Valdes-Scantling saw his role in the Green Bay offense fluctuate throughout the season. He had two 100-yard receiving outings, but also had six games with under 20 receiving yards.


Round six, pick 185

The pick: Wide receiver Deon Cain

The miss: Wide receiver Equanimeous St. Brown

In round six, the Colts trade a budding wide receiver who missed the season with injury for another Green Bay wideout that had an okay (?) season. The potential that Cain showed in the preseason is something the Colts will want to hold onto in hopes for a healthy return in 2019. Meanwhile, Brown had an up-and-down year that finished with a career game against the Jets with five catches for 94 yards.


Round seven, pick 221

The pick: Linebacker Matthew Adams

The miss: Wide receiver Marcell Ateman (but actually no one)

It’s so rare to find a starter in the last round of the NFL draft, but the Colts were able to get five starts, 33 tackles and five tackles for loss from the rookie out of Houston. The only draft pick between Adams and their final selection to start more games was wide out Marcell Ateman for the Oakland Raiders — who had 154 receiving yards in six starts for the black and silver.


Round seven, pick 235

The pick: Linebacker Zaire Franklin

The miss: Running back Justin Jackson

Excluding those who were picked up as undrafted free agents, Northwestern running back Justin Jackson seemed to be the most productive in the last 20 picks of the NFL draft. In 13 games and one start for the Chargers, Jackson had 341 yards from scrimmage two rushing touchdowns on 50 rush attempts.
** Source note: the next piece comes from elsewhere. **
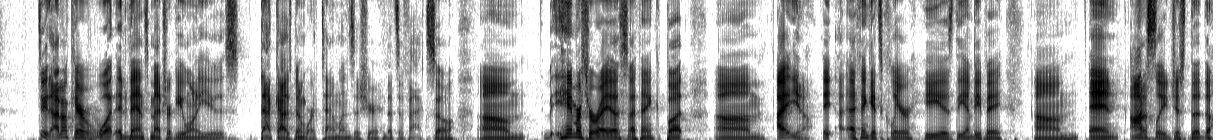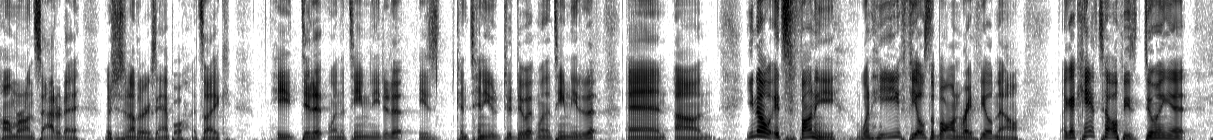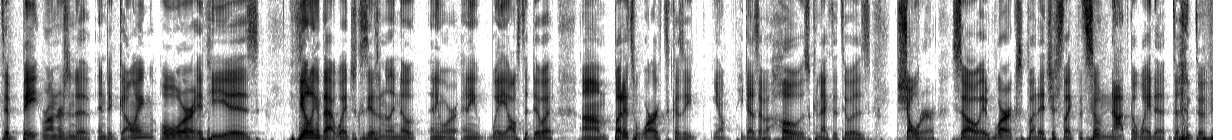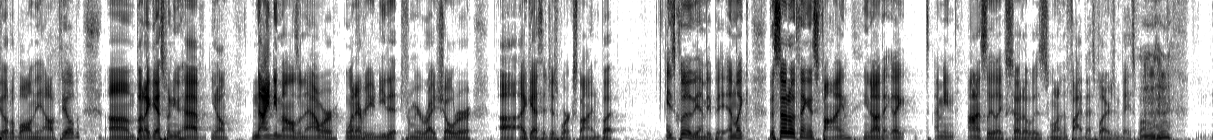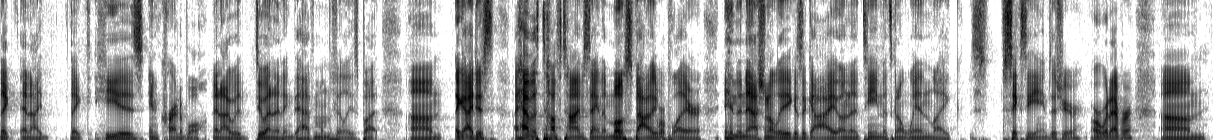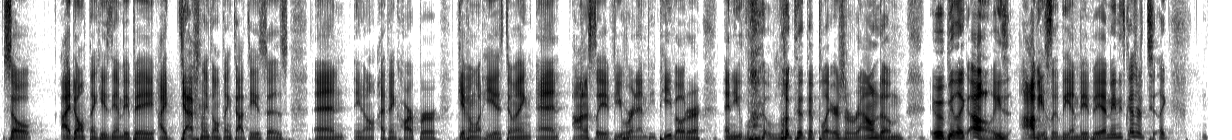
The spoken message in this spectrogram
Dude, I don't care what advanced metric you want to use. That guy's been worth 10 wins this year. That's a fact. So, um, him or Torreyes, I think. But, um, I, you know, it, I think it's clear he is the MVP. Um, and honestly, just the, the homer on Saturday was just another example. It's like he did it when the team needed it. He's continued to do it when the team needed it. And, um, you know, it's funny when he feels the ball in right field now. Like I can't tell if he's doing it to bait runners into into going or if he is fielding it that way just because he doesn't really know anywhere any way else to do it. Um, but it's worked because he you know he does have a hose connected to his shoulder, so it works. But it's just like that's so not the way to to, to field a ball in the outfield. Um, but I guess when you have you know 90 miles an hour whenever you need it from your right shoulder, uh, I guess it just works fine. But he's clearly the MVP. And like the Soto thing is fine. You know, I think like I mean, honestly, like Soto is one of the five best players in baseball. Like, like and I like he is incredible and I would do anything to have him on the Phillies. But um like I just I have a tough time saying the most valuable player in the National League is a guy on a team that's gonna win like 60 games this year or whatever. Um, so I don't think he's the MVP. I definitely don't think Tatis is. And, you know, I think Harper, given what he is doing, and honestly, if you were an MVP voter and you looked at the players around him, it would be like, oh, he's obviously the MVP. I mean, these guys are t- like,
Franklin, out of Syracuse, appeared in every game this season and made two starts at linebacker — racking up 29 tackles and one pass deflection.